Even privileged Ivy Leaguers like Roiphe (Harvard) and DSouza (Dartmouth) railed against new intellectual constructs and forms of thinking that had supplemented more traditional ones. The heart of the anti-PC backlash was profoundly anti-intellectual. The charge Dont be so PC generally means, as Howard Stern so beautifully puts it, Oh, shut up.
It was a stroke of genius for the right to appropriate the term political correctness (which had been used in a self-deprecating way by progressives for years) to dismiss minorities concerns as a form of fascistic social-thought control. It was a one-size-fits-all put-down that could be applied as easily to Spike Lees movies as to a speech by a moderate feminist like Gloria Steinem or to basic constitutional arguments for anti- gay-discrimination bills.
Yet many fights over political correctness have focused on important and complicated issues, such as speech codes on college campuses; freedom-of-association issues, such as whom the Boy Scouts or the organizers of St. Patricks Day parades get to exclude; and constitutional questions concerning how far free speech can go before it becomes hate speech or incites violence.
Even all-American projects like boycotts have come under scrutiny, as when both right- and left-wingers debated the appropriateness of conservative Christians economic boycott of the TV show Ellen or liberals boycott of the Dr. Laura show. In the face of political disagreement, isnt it best to start public conversations about the meaning of ideas like democracy, citizenship, and freedom, rather then yelling nazi at people with whom you disagree?
It would be a grievous mistake to downplay the importance of these cultural debates. The anti-PC backlash was a deeply felt response to changes taking place so quickly that they were bound to encounter resistance. In the constitutional democracy under which we live, there is an ongoing struggle to balance First Amendment rights to free speech with efforts to sustain civil society. Freedom of expression and cultural sensitivity are often at odds, whether the issue involves the freedom to burn a cross in a black neighborhood; the rights of Nazis to march in predominantly Jewish Skokie, Illinois; the rights of anti-abortion groups to picket abortion clinics and place death-target lists of physicians who perform abortions on their web pages; or the rights of people to use racial or homophobic slurs on the airwaves. Or, for that matter, on T-shirts.
As a culture, weve rarely discussed such issues openly, honestly, and civilly.
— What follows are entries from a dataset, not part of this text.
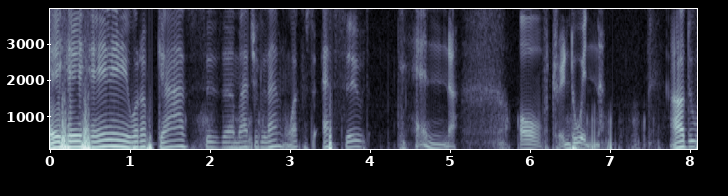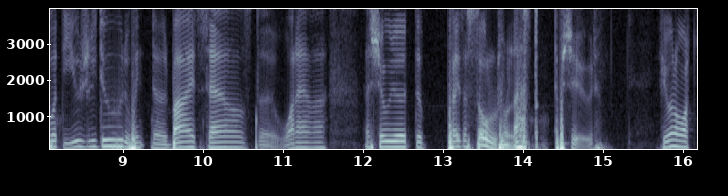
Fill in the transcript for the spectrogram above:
Hey, hey, hey, what up, guys? This is uh, Mad Jack 11. Welcome to episode 10 of Train to Win. I'll do what they usually do the, win- the buys, the sells, the whatever. Let's show you the plays I sold from last episode. If you want to watch,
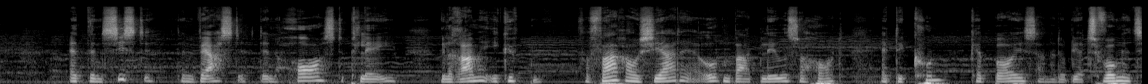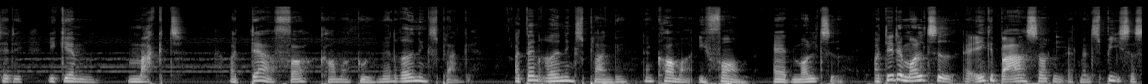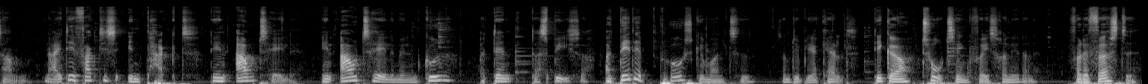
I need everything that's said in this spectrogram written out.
at den sidste, den værste, den hårdeste plage vil ramme Ægypten. For faraos hjerte er åbenbart blevet så hårdt, at det kun kan bøje sig, når det bliver tvunget til det igennem magt. Og derfor kommer Gud med en redningsplanke. Og den redningsplanke, den kommer i form af et måltid. Og dette måltid er ikke bare sådan, at man spiser sammen. Nej, det er faktisk en pagt. Det er en aftale. En aftale mellem Gud og den, der spiser. Og dette påskemåltid, som det bliver kaldt, det gør to ting for israelitterne. For det første,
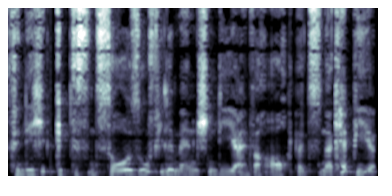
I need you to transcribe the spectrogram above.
Finde ich, gibt es in Seoul so viele Menschen, die einfach auch äh, zu einer Cappy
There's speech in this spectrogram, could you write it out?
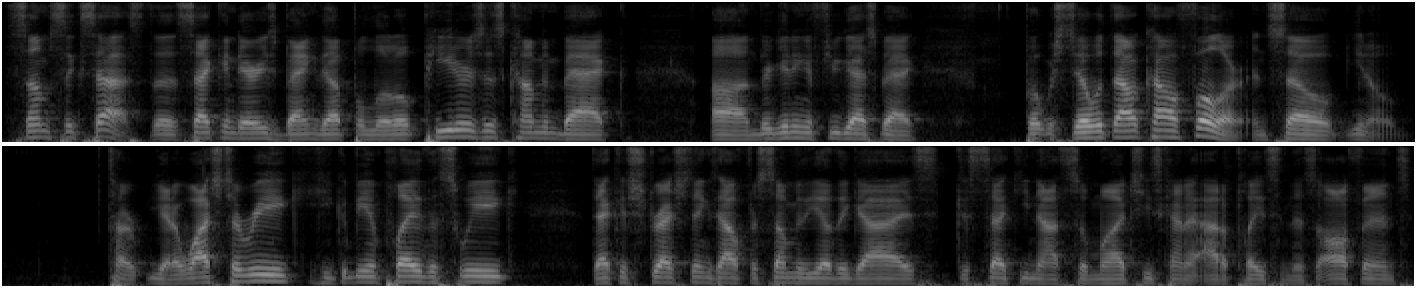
some success. The secondary's banged up a little. Peters is coming back. Um, they're getting a few guys back, but we're still without Kyle Fuller. And so, you know, you got to watch Tyreek. He could be in play this week. That could stretch things out for some of the other guys. Gesicki, not so much. He's kind of out of place in this offense.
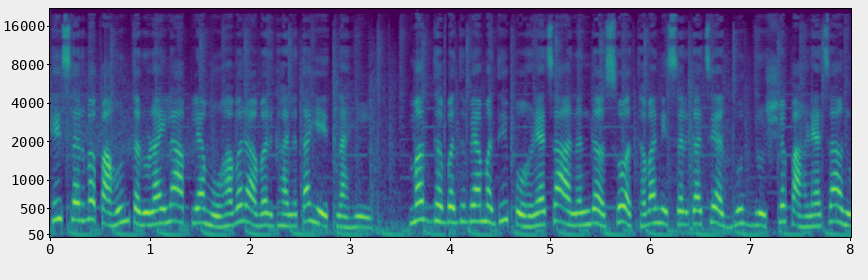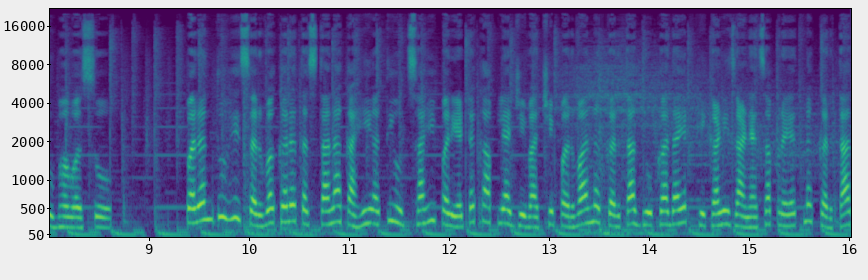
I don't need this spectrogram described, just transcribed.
हे सर्व पाहून तरुणाईला आपल्या मोहावर आवर घालता येत नाही. मग धबधब्यामध्ये पोहण्याचा आनंद असो अथवा निसर्गाचे अद्भुत दृश्य पाहण्याचा अनुभव असो परंतु हे सर्व करत असताना काही अतिउत्साही पर्यटक आपल्या जीवाची पर्वा न करता धोकादायक ठिकाणी जाण्याचा प्रयत्न करतात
To be sure, there are exceptions to that rule, such as Randall Kennedys book Nigger, an extraordinary explication of the social and political uses of that most contentious of words and Spike Lees film Bamboozled, a shocking and painfully entertaining history of racist images in popular culture.
But what has been clear throughout the last 15 years is that the lines between freedom and respect, and honest expression and hurtful utterance, become blurred when people vindicate speech that others find painful by claiming its just a joke. That assertion trivial- izes the issue and willfully ignores the fact that all jokes mask serious meaning.
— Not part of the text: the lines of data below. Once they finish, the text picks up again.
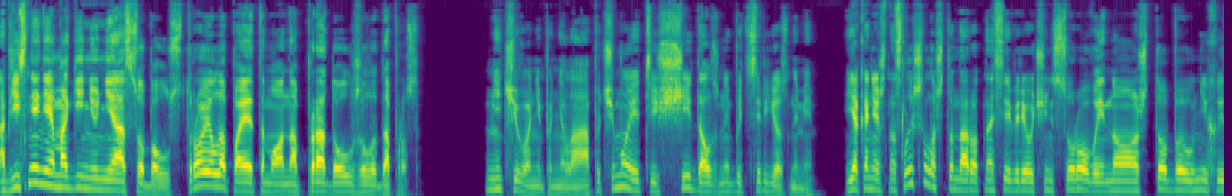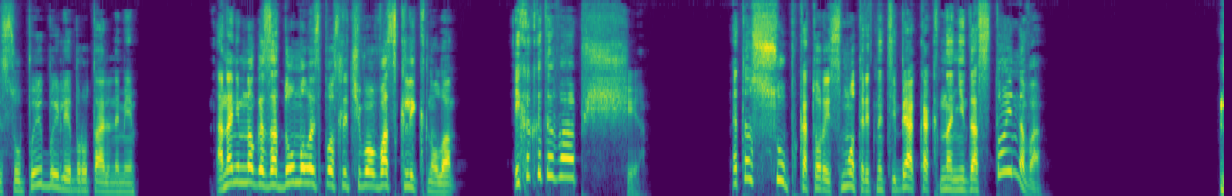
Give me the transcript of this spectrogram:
Объяснение Магиню не особо устроило, поэтому она продолжила допрос. «Ничего не поняла. А почему эти щи должны быть серьезными? Я, конечно, слышала, что народ на севере очень суровый, но чтобы у них и супы были брутальными...» Она немного задумалась, после чего воскликнула. «И как это вообще? Это суп, который смотрит на тебя как на недостойного?»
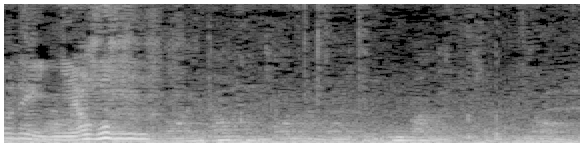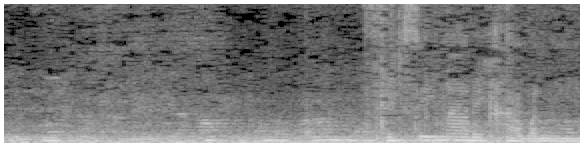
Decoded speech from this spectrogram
ว่าไหนเงี้ยวเซ็กซี่มากเลยค่ะวันนี้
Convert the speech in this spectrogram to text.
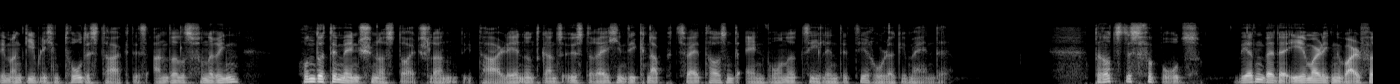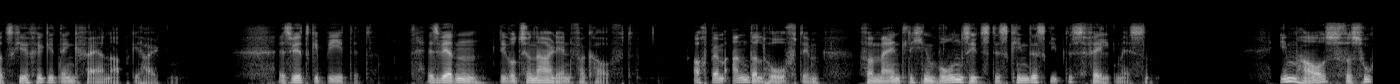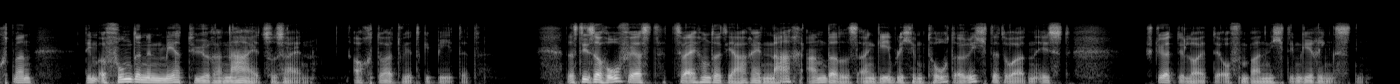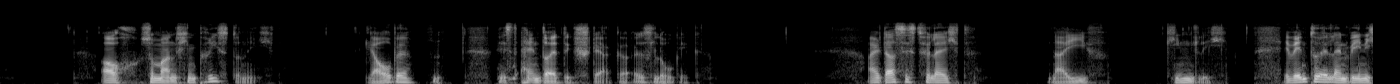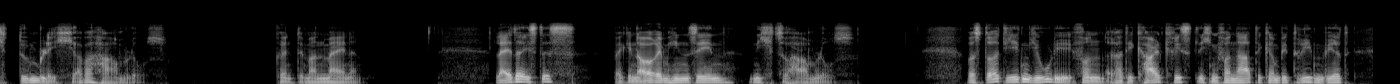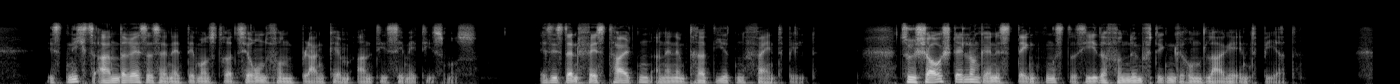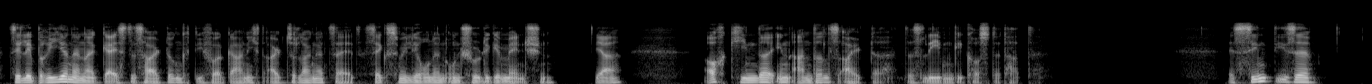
dem angeblichen Todestag des Anderls von Ring, Hunderte Menschen aus Deutschland, Italien und ganz Österreich in die knapp 2000 Einwohner zählende Tiroler Gemeinde. Trotz des Verbots werden bei der ehemaligen Wallfahrtskirche Gedenkfeiern abgehalten. Es wird gebetet, es werden Devotionalien verkauft. Auch beim Anderlhof, dem vermeintlichen Wohnsitz des Kindes, gibt es Feldmessen. Im Haus versucht man, dem erfundenen Märtyrer nahe zu sein. Auch dort wird gebetet. Dass dieser Hof erst 200 Jahre nach Anderls angeblichem Tod errichtet worden ist, stört die Leute offenbar nicht im geringsten. Auch so manchen Priester nicht. Glaube hm, ist eindeutig stärker als Logik. All das ist vielleicht naiv, kindlich, eventuell ein wenig dümmlich, aber harmlos, könnte man meinen. Leider ist es, bei genauerem Hinsehen, nicht so harmlos. Was dort jeden Juli von radikal-christlichen Fanatikern betrieben wird, ist nichts anderes als eine Demonstration von blankem Antisemitismus. Es ist ein Festhalten an einem tradierten Feindbild. Zur Schaustellung eines Denkens, das jeder vernünftigen Grundlage entbehrt. Zelebrieren einer Geisteshaltung, die vor gar nicht allzu langer Zeit sechs Millionen unschuldige Menschen, ja, auch Kinder in Anderls Alter das Leben gekostet hat. Es sind diese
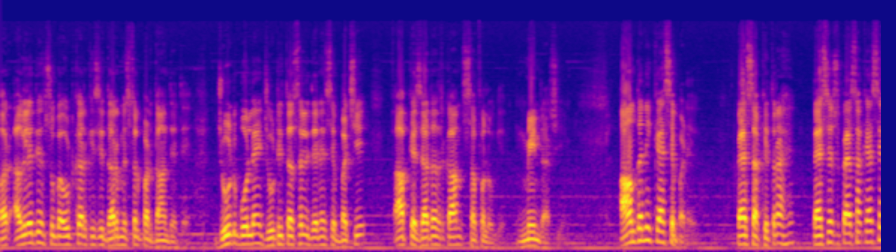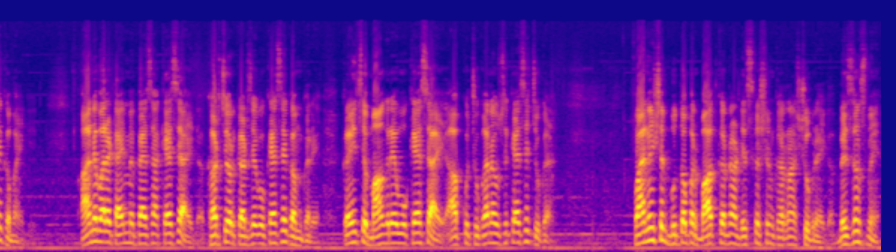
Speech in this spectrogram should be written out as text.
और अगले दिन सुबह उठकर किसी धर्म स्थल पर दान देते झूठ बोलें, झूठी तसली देने से बचिए। आपके ज़्यादातर काम सफल होंगे। मीन राशि। आमदनी कैसे बढ़े? पैसा कितना है? पैसे से पैसा कैसे कमाएँगे? आने वाले टाइम में पैसा कैसे आएगा? खर्चे और कर्जे को कैसे कम करें? कहीं से मांग रहे वो कैसे आए? आपको चुकाना उसे कैसे चुकाएँ? फाइनेंशियल मुद्दों पर बात करना डिस्कशन करना शुभ रहेगा। बिज़नेस में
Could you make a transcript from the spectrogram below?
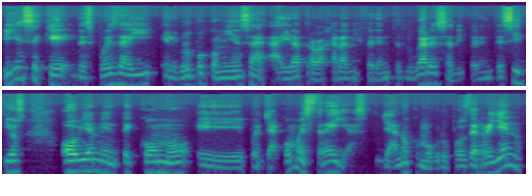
Fíjense que después de ahí el grupo comienza a ir a trabajar a diferentes lugares, a diferentes sitios, obviamente como, eh, pues ya como estrellas, ya no como grupos de relleno.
Abercrombie & Fitchs willingness to admit a mistakethat it overstepped an important boundary and that it should have taken peoples feelings into considerationcould signal a shift in a culture marked by diminished empathy and heightened defensiveness. Maybe this is a step in the right direction, away from political correctness and its dissenters and toward really looking at how people try to live their lives with both humor and dignity. Z
Michael Bronski is an author and activist. His articles have appeared in the Village Voice, the Boston Globe, Utne Reader, and the Los Angeles Times. He has been a regular contributor to Z since 1988.